→ **SUPPLIED INFORMATION**:
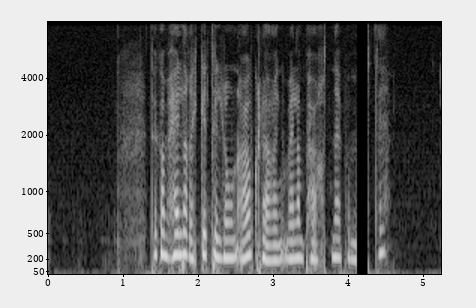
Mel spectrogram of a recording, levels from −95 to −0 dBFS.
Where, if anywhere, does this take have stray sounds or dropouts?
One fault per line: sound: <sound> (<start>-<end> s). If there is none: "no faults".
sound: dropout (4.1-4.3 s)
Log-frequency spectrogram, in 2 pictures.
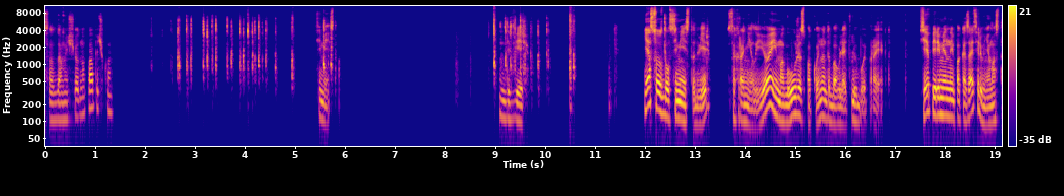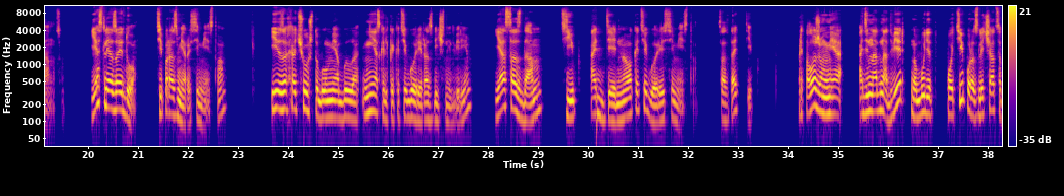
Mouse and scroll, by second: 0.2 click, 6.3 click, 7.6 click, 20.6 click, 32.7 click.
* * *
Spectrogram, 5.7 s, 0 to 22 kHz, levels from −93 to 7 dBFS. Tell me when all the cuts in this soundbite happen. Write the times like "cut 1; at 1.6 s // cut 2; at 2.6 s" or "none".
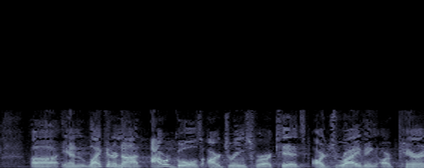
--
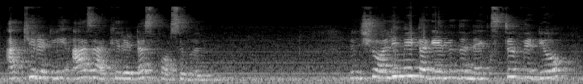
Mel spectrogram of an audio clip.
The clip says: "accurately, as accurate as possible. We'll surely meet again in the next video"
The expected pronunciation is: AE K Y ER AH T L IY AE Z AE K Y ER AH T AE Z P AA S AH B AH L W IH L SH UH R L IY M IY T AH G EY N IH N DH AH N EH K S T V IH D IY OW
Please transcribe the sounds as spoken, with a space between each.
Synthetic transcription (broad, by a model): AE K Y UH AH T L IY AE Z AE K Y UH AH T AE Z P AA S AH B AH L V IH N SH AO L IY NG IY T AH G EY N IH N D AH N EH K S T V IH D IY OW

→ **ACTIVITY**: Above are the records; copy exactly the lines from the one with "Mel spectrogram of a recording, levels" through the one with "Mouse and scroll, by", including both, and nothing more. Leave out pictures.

→ **SOLUTION FOR THIS EXERCISE**:
Mel spectrogram of a recording, levels from −95 to −0 dBFS.
Where, if anywhere, does this take have stray sounds or dropouts?
One fault per line: sound: <sound> (<start>-<end> s). If there is none: "no faults".
sound: dropout (4.1-4.3 s)
Log-frequency spectrogram, in 2 pictures.
Mouse and scroll, by second: 0.2 click, 6.3 click, 7.6 click, 20.6 click, 32.7 click.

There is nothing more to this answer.